I wonder what the two cards I didn’t get to play were?

I signed up to watch some friends’ cats this past weekend, and kept plenty busy besides, reading for our book discussion on Sunday, cooking meals, and running errands. As usual I didn’t get half as much done as I’d intended. I also took Newton and Roulette in for their annual check-ups on Saturday. Newton’s down to just 4-1/2 pounds or so, but the vet says he seems happy and fairly healthy otherwise. We’re giving him more subcutaneous fluids but otherwise keeping things about the same unless things change. I’m glad he’s happy. He’ll turn 19 next month, which is just mind-blowing.

The kittens are doing well. They sleep with me every night and usually snuggle with me in the morning. I think Roulette is very gradually coming to accept them, but it’ll probably be months yet before they snooze together.
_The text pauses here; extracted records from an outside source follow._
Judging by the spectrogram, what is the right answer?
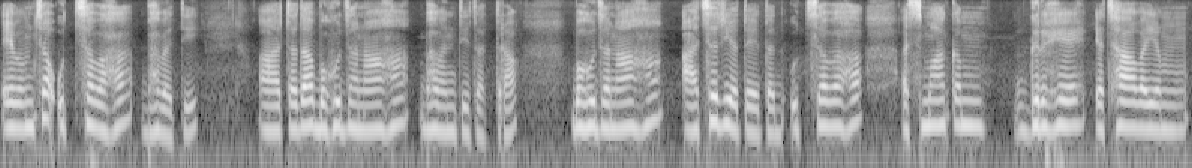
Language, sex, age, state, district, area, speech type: Sanskrit, female, 18-30, Karnataka, Hassan, rural, spontaneous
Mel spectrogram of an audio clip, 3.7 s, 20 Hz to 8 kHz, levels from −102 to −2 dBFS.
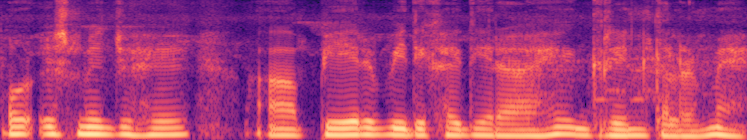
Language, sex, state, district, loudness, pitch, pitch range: Hindi, male, Arunachal Pradesh, Papum Pare, -15 LUFS, 140 Hz, 130-150 Hz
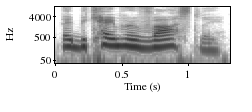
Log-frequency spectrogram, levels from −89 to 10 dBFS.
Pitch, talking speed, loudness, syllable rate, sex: 195 Hz, 185 wpm, -15 LUFS, 5.9 syllables/s, female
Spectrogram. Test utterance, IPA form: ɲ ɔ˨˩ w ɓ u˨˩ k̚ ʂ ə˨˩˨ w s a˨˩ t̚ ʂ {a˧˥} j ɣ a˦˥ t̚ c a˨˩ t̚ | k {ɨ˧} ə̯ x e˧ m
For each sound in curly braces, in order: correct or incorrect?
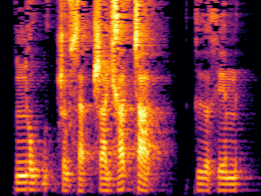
incorrect: a˨˩, incorrect: ɨ˨˩

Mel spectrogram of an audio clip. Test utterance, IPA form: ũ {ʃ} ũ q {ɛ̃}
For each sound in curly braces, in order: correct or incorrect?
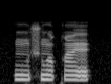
correct, correct

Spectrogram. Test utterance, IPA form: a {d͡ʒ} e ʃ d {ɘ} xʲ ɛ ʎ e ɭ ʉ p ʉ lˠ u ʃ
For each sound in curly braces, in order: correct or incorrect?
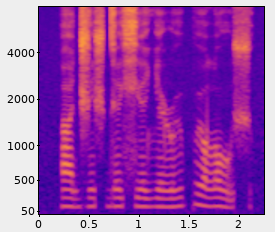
correct, incorrect: e

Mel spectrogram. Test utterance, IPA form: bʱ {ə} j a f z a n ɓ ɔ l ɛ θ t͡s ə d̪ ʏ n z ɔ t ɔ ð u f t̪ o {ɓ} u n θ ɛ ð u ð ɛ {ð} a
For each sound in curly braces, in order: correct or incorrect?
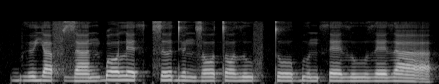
incorrect: ʏ, correct, correct

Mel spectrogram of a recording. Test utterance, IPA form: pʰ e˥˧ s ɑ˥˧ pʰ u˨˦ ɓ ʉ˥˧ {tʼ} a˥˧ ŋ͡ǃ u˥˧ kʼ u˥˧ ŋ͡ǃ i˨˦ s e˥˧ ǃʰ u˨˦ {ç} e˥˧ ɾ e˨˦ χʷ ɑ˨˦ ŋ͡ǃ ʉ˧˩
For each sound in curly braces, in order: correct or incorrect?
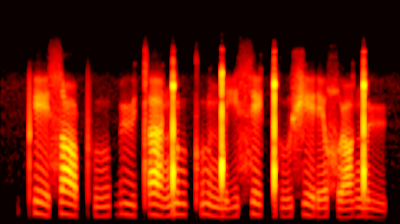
correct, incorrect: ʃ

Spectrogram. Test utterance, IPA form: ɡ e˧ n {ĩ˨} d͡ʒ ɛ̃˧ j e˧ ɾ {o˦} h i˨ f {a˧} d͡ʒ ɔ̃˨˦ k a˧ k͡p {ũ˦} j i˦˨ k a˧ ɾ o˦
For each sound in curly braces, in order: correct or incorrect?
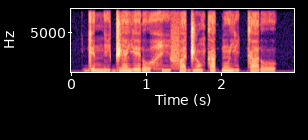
incorrect: i˨, incorrect: o˨, incorrect: a˨, correct

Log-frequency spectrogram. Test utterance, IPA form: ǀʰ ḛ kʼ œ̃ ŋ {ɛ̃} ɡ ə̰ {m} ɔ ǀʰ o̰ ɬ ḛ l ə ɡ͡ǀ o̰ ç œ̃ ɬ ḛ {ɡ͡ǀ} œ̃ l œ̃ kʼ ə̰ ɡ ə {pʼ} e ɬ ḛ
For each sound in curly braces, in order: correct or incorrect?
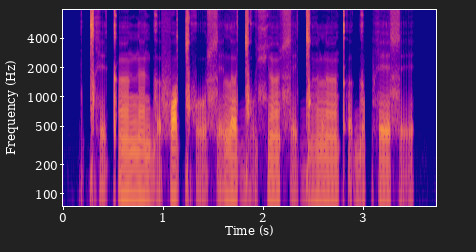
correct, incorrect: f, correct, incorrect: pʰ

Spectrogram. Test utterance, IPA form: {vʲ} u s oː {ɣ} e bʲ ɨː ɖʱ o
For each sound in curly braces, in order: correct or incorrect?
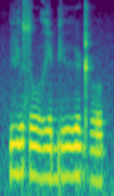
correct, correct

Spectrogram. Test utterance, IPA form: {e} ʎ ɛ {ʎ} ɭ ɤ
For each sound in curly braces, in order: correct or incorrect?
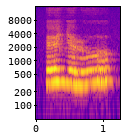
incorrect: ɛ, incorrect: none

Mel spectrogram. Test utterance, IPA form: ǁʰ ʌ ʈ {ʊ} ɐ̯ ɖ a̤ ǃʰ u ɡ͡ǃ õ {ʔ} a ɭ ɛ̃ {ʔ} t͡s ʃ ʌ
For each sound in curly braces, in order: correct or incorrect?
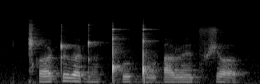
incorrect: ɯ, correct, incorrect: none

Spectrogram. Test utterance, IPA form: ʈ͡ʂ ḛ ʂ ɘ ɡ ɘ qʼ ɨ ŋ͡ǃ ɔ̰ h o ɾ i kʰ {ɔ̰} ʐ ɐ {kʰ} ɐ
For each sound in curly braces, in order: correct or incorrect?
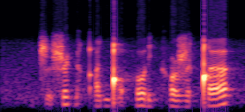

All the cats were happy that it was so warm this weekend that I opened up the windows until sundown.

Today, alas, I’ve come down with something, so I had to bail on hosting Magic tonight and I’m sitting quietly on the couch (having eaten too much hamburger and tater tots for dinner). Debbi’s back tomorrow, and then things will be back to normal for a while. It’ll be nice.